You’re never too old, too wacky, too wild,
To pick up a book and read with a child.
You’re never too busy, too cool, or too hot,
To pick up a book and share what you’ve got.
In schools and communities,
Let’s gather around,
Let’s pick up a book,
Let’s pass it around.
There are kids all around you,
Kids who will need
Someone to hug,
Someone to read.
Come join us March 1st
Your own special way
And make this America’s
Read to Kids Day.
(National Education Association Read Across America Poem)
“The more that you read, the more things you will know. The more that you learn, the more places you’ll go.”
― Dr. Seuss
I Can Read With My Eyes Shut!
Get books, sit yourself down, and go to reading them yourself.
- Abraham Lincoln
People normally associate picture books with well, pictures. There doesn’t have to be any text to understand the book. A picture truly can be worth a thousand words. Wordless picture books can be used in many ways. I’m going to review completely wordless picture books about twice a month.

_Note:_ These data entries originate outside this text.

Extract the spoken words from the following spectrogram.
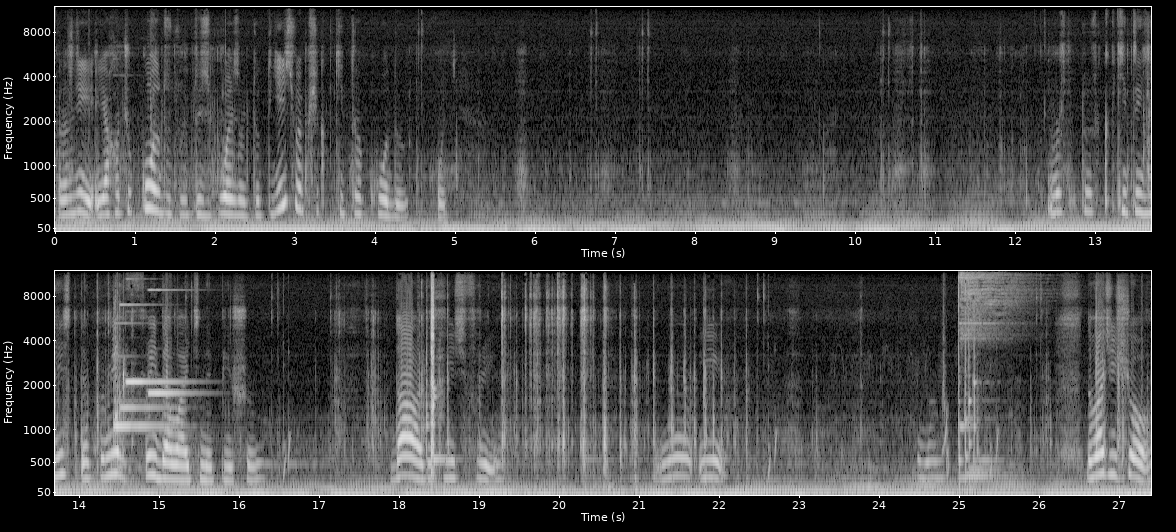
Подожди, я хочу коды тут использовать. Тут есть вообще какие-то коды хоть? Может тут какие-то есть? Например, фри давайте напишем. Да, тут есть фри. Ну и... Давайте еще.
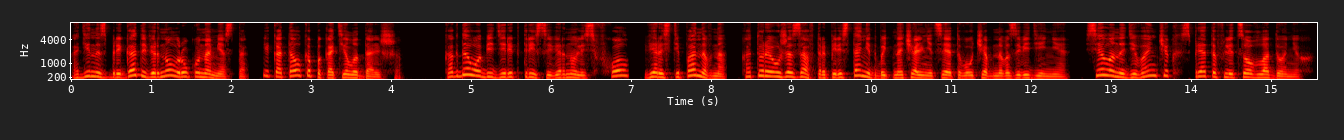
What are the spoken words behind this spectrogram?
Один из бригады вернул руку на место, и каталка покатила дальше. Когда обе директрисы вернулись в холл, Вера Степановна, которая уже завтра перестанет быть начальницей этого учебного заведения, села на диванчик, спрятав лицо в ладонях.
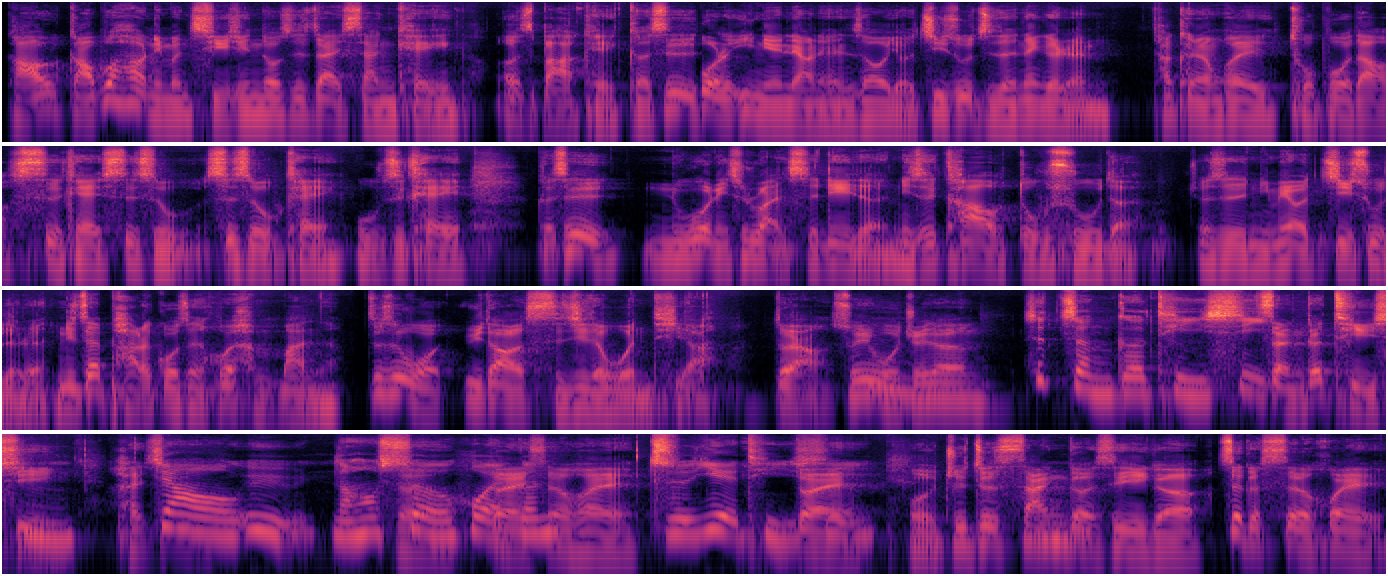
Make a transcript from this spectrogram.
搞搞不好你们起薪都是在三 K、二十八 K，可是过了一年两年之后，有技术值的那个人。他可能会突破到四 K、四十五、四十五 K、五十 K。可是如果你是软实力的，你是靠读书的，就是你没有技术的人，你在爬的过程会很慢的。这是我遇到的实际的问题啊，对啊，所以我觉得、嗯、是整个体系，整个体系，还教育，然后社会跟社会职业体系。对，我觉得这三个是一个、嗯、这个社会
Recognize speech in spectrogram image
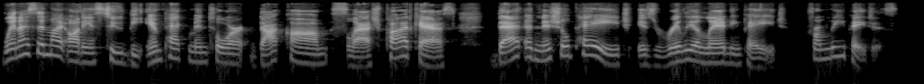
When I send my audience to the impactmentor.com slash podcast, that initial page is really a landing page from Leadpages.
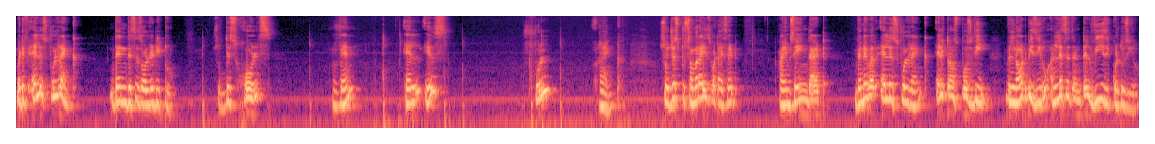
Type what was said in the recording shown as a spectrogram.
But if L is full rank, then this is already true. So this holds when L is full rank. So just to summarize what I said, I am saying that whenever L is full rank, L transpose V will not be 0 unless it's until V is equal to 0.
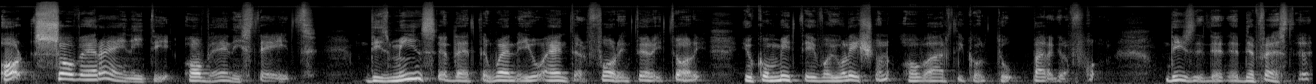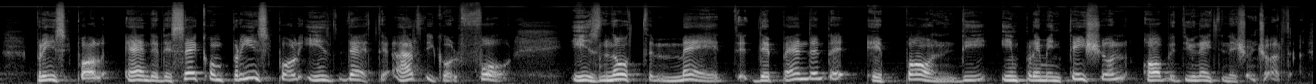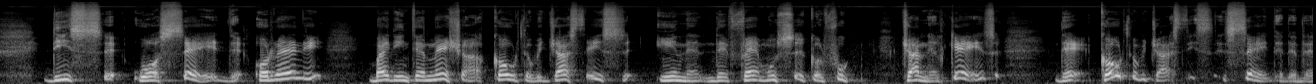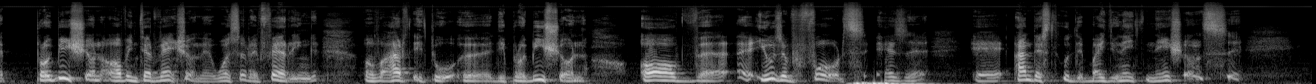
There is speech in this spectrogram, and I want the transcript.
or sovereignty of any state. This means that when you enter foreign territory, you commit a violation of Article 2, Paragraph 4. This is the, the first principle. And the second principle is that Article 4 is not made dependent upon the implementation of the United Nations Charter. This was said already by the International Court of Justice in the famous Corfu Channel case. The Court of Justice said that the prohibition of intervention was referring of Article to uh, the prohibition of uh, use of force as uh understood by the United Nations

Here are some elements that can be used with wordless picture books. Of course, many of these elements can be used with any book.
- Sparks imagination.
- Understand basic story structure (beginning, middle, end)
- Increases & enhances vocabulary that isn’t on the page.
- Mixed reading levels and ages are on a level playing field.
- Make story predictions through the illustrations.
- Create dialog between characters on the same page.
- Examine the character’s actions and traits.
- Promotes creativity.
- Encourages interaction with the book.
- It’s fun to read!
- Joined two book clubs.
- Completed my 2012 reading goal to read at least 20 books.
- Started a book journal to list summaries and my thoughts about books.
Here’s a list of the books that I read in 2012. I underlined my favorite books read from this year.
Favorite Books from 2012:
- The Night Circus Erin Morgenstern
- The 19th Wife by
Cutting for Stone by Abraham Verghese
- Gone Girl by Gillian Flynn
- The Casual Vacancy by J.K. Rowling
- The Doctor and the Diva by Adrienne McDonnell
- The Warmth of Other Suns: The Epic Story of America’s Great Migration by Isabel Wilkerson
- My Korean Deli: Risking It All for a Convenience Store by Ben Ryder Howe
- Gold by Chris Cleave
- Atlas of Unknowns by Tania James
- The Best of Everything by Rona Jaffe
- Brooklyn by Colm Tóibín
- The Chaperone by Laura Moriarty
13, rue Thérèse by Elena Mauli Shapiro
- A Dog’s Journey by W. Bruce Cameron
- The Fault in Our Stars by John Green
- A Woman’s Place by Lynn Austin
- Never Eighteen by Megan Bostic*
- The Hunger Games Series by Suzanne Collins
- Water for Elephants by Sara Gruen
- Hotel on the Corner of Bitter and Sweet by Jamie Ford (reread)
- Harry Potter Series by J.K. Rowling (reread)
- A Tree Grows in Brooklyn by Betty Smith (reread)
What were some books that you read in 2012? Hopefully, 2013 is filled with pages of wonderful books!
Reading a good book in silence is like eating chocolate for the rest of your life and never getting fat.
- Becca Fitzpatrick
Reading one book is like eating one potato chip.
― Diane Duane
You can never get a cup of tea large enough or a book long enough to suit me.
― C.S. Lewis
There’s nothing wrong with reading a book you love over and over. When you do, the words get inside you, become a part of you, in a way that words in a book you’ve read only once can’t.
― Gail Carson Levine, Writing Magic: Creating Stories that Fly